One in five school principals is overwhelmed by workplace stress, a survey has found, with an expert saying the results point to a “looming crisis”.
Results from the Principal Health and Wellbeing Survey 2017 revealed almost half of respondents had faced threats of violence at work, and one in three had experienced actual violence.
The figures were the highest since the national study began seven years ago.
Just under 2,800 principals, deputies and assistant principals from across the country took part in the latest survey, which was conducted by academics from the Australian Catholic University (ACU) and supported by school associations and teachers’ health unions.
School heads from all sectors were represented.
The survey found more than half of all principals worked more than 56 hours a week, and 27 per cent worked up to 65 hours every week.
Principals reported higher levels of burnout than the general population, twice as much difficulty sleeping as a result of stress and were at higher risk of depression.
While job satisfaction was generally high, teachers across all sectors said they did not feel supported by their employers.
The sheer quantity of work and a lack of time to focus on teaching and learning were the two biggest causes of stress.
Principals said red tape and the increasing accountability requirements demanded by governments was hindering teaching and learning in the classroom.
ACU Associate Professor of educational leadership Philip Riley, the chief investigator on the survey, said the results indicated the employment demands on principals were unsustainable.
“When you have one in five principals showing serious signs of distress then we have a systemic problem, not an individual problem,” Dr Riley said.
“They’re paying a very heavy toll in terms of their general health and certainly on their mental health.”
Dr Riley said the most worrying finding was that school principals rated the level of support they derived from their employer at less than one, on a scale of one to 10.
They also expressed frustration with political and bureaucratic interference in the job of educators.
“Politicians love to be able to say they’re going to radically change education for the better,” Dr Riley said.
“What that usually means is a hell of a lot of extra work for principals without actually very much real change.
“Rather than trusting principals to do their work with honesty and integrity, it’s been replaced with massive checklists that they spend a lot of time filling out.
“We’re really at a point where we have a looming crisis, I think, in terms of school leadership.
“And we have to address that. The very first thing is to say we have a serious issue and we need to change the way we’ve designed this job.
“It’s virtually become impossible to be a school principal and survive for a long career.”
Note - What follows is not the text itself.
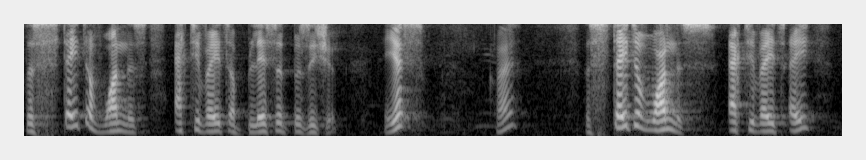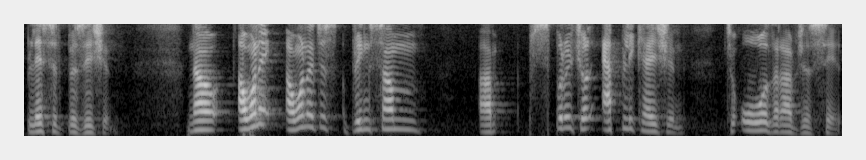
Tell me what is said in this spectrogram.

In 2014, parents and students were shocked by the suicide of popular Melbourne school principal, Dr Mark Thompson.
An 18-month WorkCover investigation found that work related stress contributed to the death.
Free health checks for Victorian principals
Today the Victorian Government will announce it will roll out a program of free health checks for school principals.
The check-ups are voluntary and confidential.
Glenn Butler, the principal of Mount View Primary School at Glen Waverley in Melbourne’s east, took part in one of the first health checks yesterday.
They involve pathology tests that measure cholesterol, liver function and kidney function, mental health screening questionnaires and risk factor identification.
Principals are then linked back for further follow-up with their regular GP if required.
After taking an initial questionnaire, Mr Butler said he was given a wake-up call.
“It was clear to me that there are times when I suffer very high degrees of stress,” Mr Butler said.
Often when it’s smooth sailing and everything is working in a harmonious fashion it’s a very pleasurable job, but there are critical times when the stresses and anxieties really mount up on each other.”Mr Butler said he wanted to set an example to all teachers at his school.
“I really encourage all my teachers and middle school leaders to develop a healthy diet, take time during the week to have regular exercise and breaks, but also do basic things like come to the staff room and have a laugh with each other at recess break and lunchtime,” he said.
“In the end everyone in the community will benefit because you’ll have much more effective and highly energised teachers who enjoy the job and principals who are passionate but are capable and continuously energised about the job.”
This piece was originally published on ‘ABC News’ 21 February 2018.